As part of Tannenbaum’s planning for variability, he forecasts middle-market lending and M&A activity to heat up in 2012, despite a slow start, with the trend peaking by the end of the year. To support his prediction, he cites, among other factors, the rebounding U.S. economy this year and concern about capital gains and healthcare tax increases in 2013.
“With a recovering economy, better earnings, good lending environment, artificially low interests rates and a tax rate expected to go up next year, the whole formula is really built for mergers and acquisitions activity. So, why wasn’t the first quarter very good? There was much more supply of capital than demand for capital. My only answer is, and I saw this in 2010, that America is full of ‘holiday shoppers.’ They all shop at the last minute, even though they know the holidays are coming, they shop right around the holidays. So, it’s a similar phenomenon. Everyone is trying to wait. However, in talking to the investment banks and watching our field back above $2 billion, we’re seeing early stages of very robust M&A. I told my team we need to be staffed and ready and productive for at least a doubling of the pipeline by the end of the year. I expect this last quarter will be the biggest quarter for M&A in history by far,” Tannenbaum posits.
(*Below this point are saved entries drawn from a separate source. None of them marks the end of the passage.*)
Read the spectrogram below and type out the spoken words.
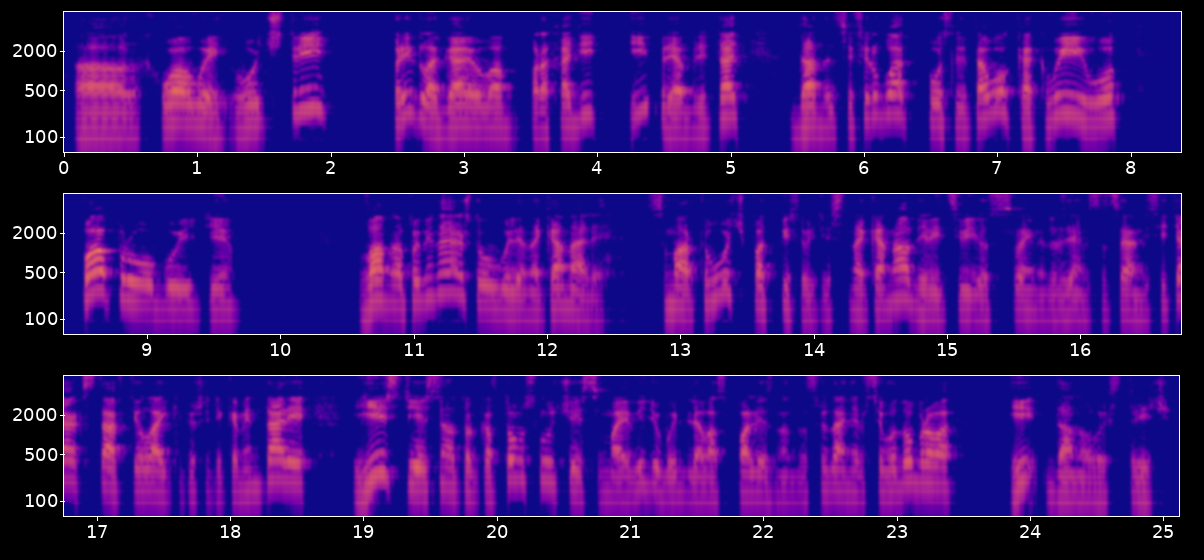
э, Huawei Watch 3, предлагаю вам проходить и приобретать данный циферблат после того, как вы его попробуете. Вам напоминаю, что вы были на канале Smart Watch. Подписывайтесь на канал, делитесь видео со своими друзьями в социальных сетях, ставьте лайки, пишите комментарии. Естественно, только в том случае, если мои видео были для вас полезны. До свидания, всего доброго и до новых встреч.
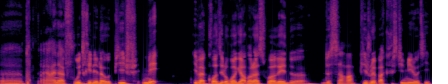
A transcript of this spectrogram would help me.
Rien à foutre, il est là au pif. Mais il va croiser le regard dans la soirée de, de Sarah, qui est jouée par Christine Milotti.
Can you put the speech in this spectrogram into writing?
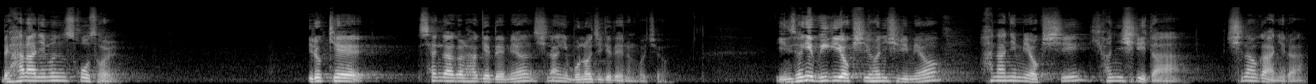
근데 하나님은 소설. 이렇게 생각을 하게 되면 신앙이 무너지게 되는 거죠. 인생의 위기 역시 현실이며 하나님 역시 현실이다. 신화가 아니라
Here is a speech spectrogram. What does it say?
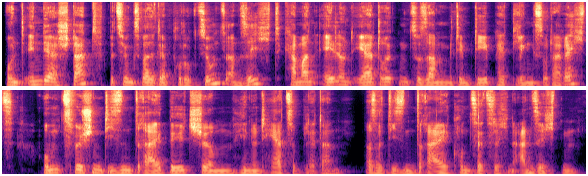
Und in der Stadt bzw. der Produktionsansicht kann man L und R drücken zusammen mit dem D-Pad links oder rechts, um zwischen diesen drei Bildschirmen hin und her zu blättern. Also diesen drei grundsätzlichen Ansichten.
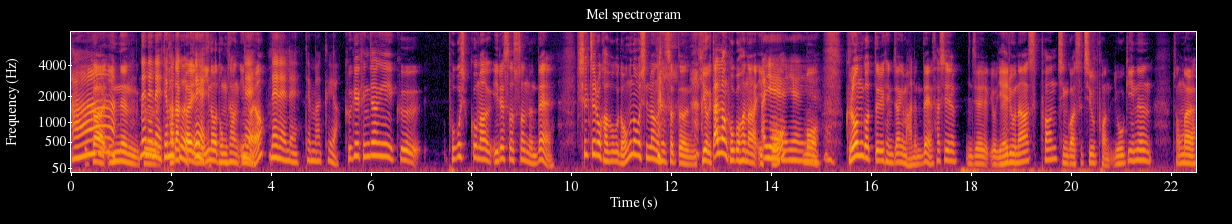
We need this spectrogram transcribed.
아, 있는 그 네네네, 덴마크. 바닷가에 있는 예. 인어 동상인가요? 네, 네네네. 덴마크요. 그게 굉장히 그 보고 싶고 막 이랬었었는데 실제로 가보고 너무너무 실망을 했었던 기억이 딸랑 그거 하나 있고 아, 예, 예, 예. 뭐 아, 그런 것들이 굉장히 많은데 사실 이제 요 예류나 스펀, 진과스, 지우펀 여기는 정말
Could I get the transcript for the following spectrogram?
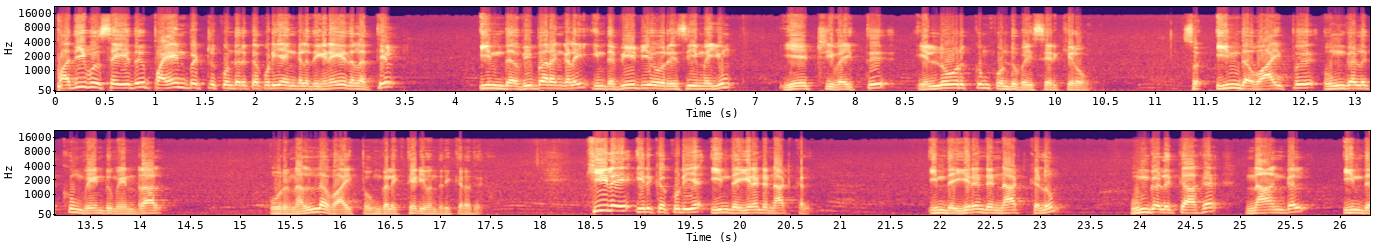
பதிவு செய்து பயன்பெற்று கொண்டிருக்கக்கூடிய எங்களது இணையதளத்தில் இந்த விவரங்களை இந்த வீடியோ ரெசியூமையும் ஏற்றி வைத்து எல்லோருக்கும் கொண்டு போய் சேர்க்கிறோம். ஸோ இந்த வாய்ப்பு உங்களுக்கும் வேண்டும் என்றால் ஒரு நல்ல வாய்ப்பு உங்களை தேடி வந்திருக்கிறது. கீழே இருக்கக்கூடிய இந்த இரண்டு நாட்கள் இந்த இரண்டு நாட்களும் உங்களுக்காக நாங்கள் இந்த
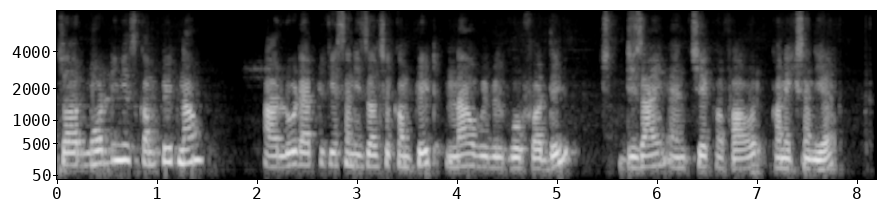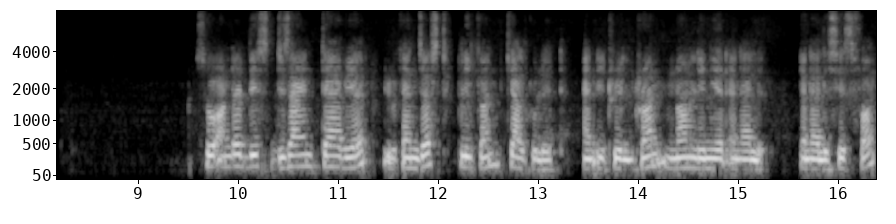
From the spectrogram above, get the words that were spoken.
So our modeling is complete now. Our load application is also complete. Now we will go for the design and check of our connection here. So under this design tab here you can just click on calculate and it will run nonlinear anal analysis for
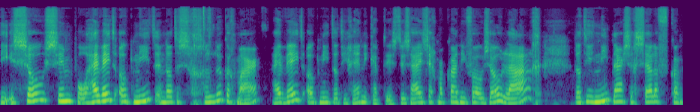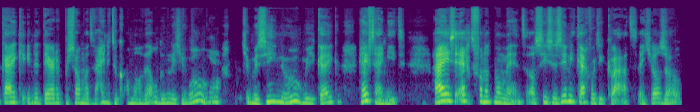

He also says that the loan supply/demand balance is slowly tilting in the issuers’ favor, as evidenced by widening spreads, especially in the higher credits, which, he says, soon will reach the middle market. Tannenbaum offers as examples two recent Fifth Street deals: “One of the deals was an okay security that we underwrote with a B rating, and second lien loans were priced at 10.25% or at least that was the price that was told to us. I told my team that for the risk of a B, I wasn’t thrilled with 10.25%. We deserved more than that and we should pass. And then the sponsor’s all upset, and the bank’s all upset. And they came back to us and said ‘We’re wrong about the price. What price would you like?’ So we came in at 11% or 11.5%, and ultimately closed the deal around that price, so we’re already seeing spreads widen.”
He continues, “And with the other deal, I actually liked the credit a lot. We really understood the industry. We did a robust amount of work and we committed to $15 million and we were told pricing there went up a half a percent. So, with the same $15 million, we’ll earn more money. And the first lien went wide, too, so we might get a bit of the first lien loan as well. The upper market is a great indicator of what is going to go on in the middle and lower markets. In a few weeks we’ll see pricing widen in the middle market, then we’ll see if pricing widens in the lower market.”
Transforming the BDC Industry
The business development company industry plays an important role in filling the gap between the banks and private equity sponsors, according to Tannenbaum, particularly when the BDC fills the hole in transactions to make sure M&A has the “grease” it needs to let the deal happen. As for the future of the BDC industry, he is encouraged that Basel III continues to constrain banks’ capital, leverage and ability to make what he calls “silly stretch loans” into the cash flows of companies. This constraint on banks will create more opportunities for alternative lenders, he says.
“I’m really enthusiastic about the role the industry is playing and the amount of capital the industry can put to work. And a perfect demonstration of that is two very credible private equity firms, TPG Capital and The Carlyle Group, which are both going to raise and issue BDCs in the next 12 to 18 months. The only thing that is missing from the industry is the big credible players to validate the strategy and to validate the BDC industry to the institutional community. Bringing in Carlysle and TPG will continue to transform the perception of our industry positively,” Tannenbaum concludes.
Lisa M. Goetz is an associate editor of the ABF Journal.